Homeless get food lifeline
As concerns heighten over the vulnerability of Kingston’s homeless population to the novel coronavirus, Local Government and Community Development Minister Desmond McKenzie said that the Government is in a race against time to retrofit a facility to temporarily house “those who want to come off the streets”.
McKenzie, speaking with The Gleaner at Sunday’s launch of a feeding programme near the Kingston and St Andrew Municipal Corporation’s Church Street offices, said that the ministry would be seeking to patch up an old building on the property, where a permanent structure will be constructed in the near future.
“We’re going to use that for the time being – put a little coat of paint on it, wash it out, and clean it up, put some bedding in there, and set up a sort of structure so that we can do some of the feeding there,” he said.
Like it has for much of Jamaican society, COVID-19 has upended life for even the homeless, who lamented in a Gleaner story last week that many good Samaritans who routinely fed them had not turned out over the last two weeks as an economic downturn and social-distancing protocols transformed the once-bustling city into a near ghost town.
There have been 32 COVID-19 cases and one death in Jamaica, but the country is projected to be weeks away from the peak of the virus, which is expected to surge with community transmission.
The more than 1,000 people who turned out yesterday were offered a short public-education session on SARS-CoV-2, with the minister expressing concern about the looming challenge if the homeless contracted the virus.
“We are doing the temperature checks and giving them hand sanitiser as they come in, and that is what we’re going to be doing right across the country,” he said.
McKenzie foresees that people who are not homeless will turn up for meals but said, “We are not going to be turning away anybody, once the food is available.”
For the next two months, Jamaica’s homeless will be provided with two meals per day to mitigate against the fallout of charities, McKenzie said at a press conference last Friday.
The special feeding programme will complement what is being done in drop-in locations across the island.
“The Corporate Area poses the greatest challenge in all of this because we actually don’t have a facility, outside of Marie Atkins, which is already bursting at the seams, so we will have to find ways in the Corporate Area to feed this large constituent of homeless people,” McKenzie told The Gleaner.

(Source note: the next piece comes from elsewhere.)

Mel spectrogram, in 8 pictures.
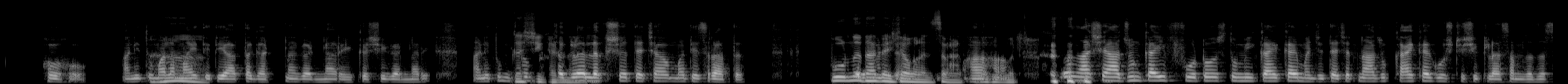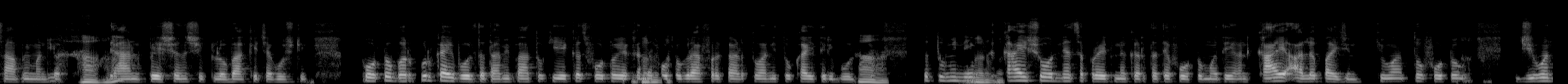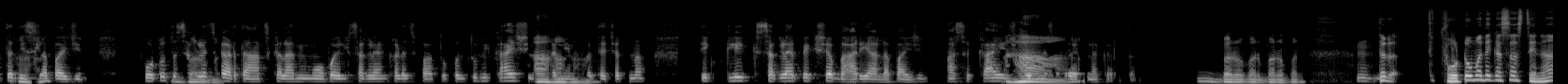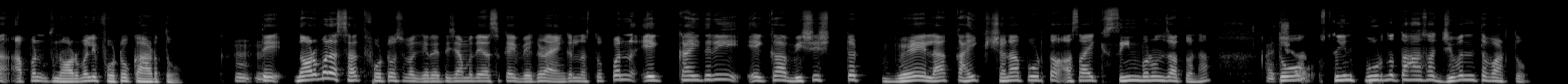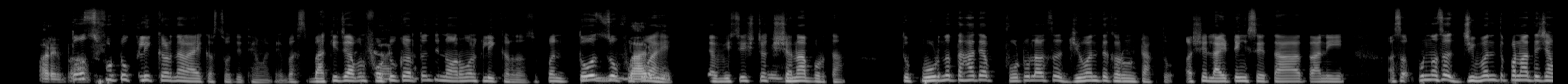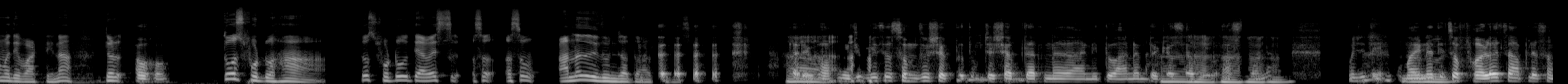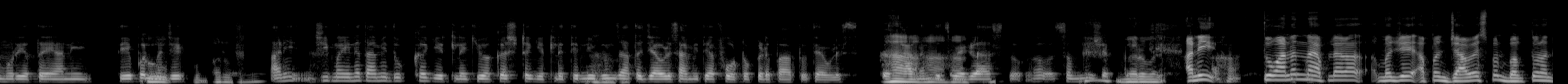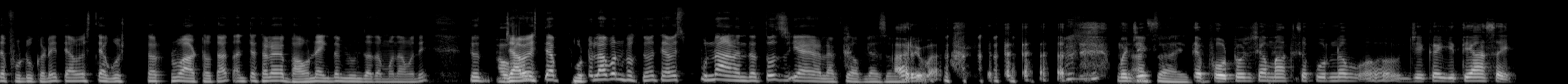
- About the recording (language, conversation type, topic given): Marathi, podcast, तुम्हाला शिकण्याचा आनंद कधी आणि कसा सुरू झाला?
- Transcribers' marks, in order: tapping; other background noise; chuckle; "अजून" said as "अजूक"; "पाहिजे" said as "पाहिजेन"; "पाहिजे" said as "पाहिजेन"; unintelligible speech; "पाहिजे" said as "पाहिजेन"; chuckle; joyful: "अरे वाह! म्हणजे मी तर … असतो, हे ना?"; chuckle; other street noise; chuckle; laugh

The nationwide homeless population surpasses 2,000.
In Kingston and St Andrew, feeding will be done in Cross Roads, Papine, Half-Way Tree, New Kingston, and the downtown area. They will be fed Sundays through Fridays, and receive care packages on Saturday.
The local government minister added that a roving team would be deployed to serve communities on the outskirts of Kingston.
The programme is being funded by a $150-million allocation – part from central Government and a portion from the ministry’s budget.
Food For The Poor, The Salvation Army, and other stakeholders continue to partner with the Government in this regard.
Mayor of Kingston Delroy Williams was also present and assisted in the distribution of meals.
Williams noted that the homeless are fed through the municipal corporation regularly but said that a “special effort” was being made to ensure that those who were at greatest risk of neglect were attended to amid the COVID-19 crisis.
The municipality has also embarked on a clean-up drive and the sanitisation of high-traffic public spaces and markets.
Post-COVID-19, the mayor said, the corporation intends to have routine maintenance.
“We want it to become a feature of what we do on a regular basis, so the engineers are working on developing a schedule for the year,” Williams said.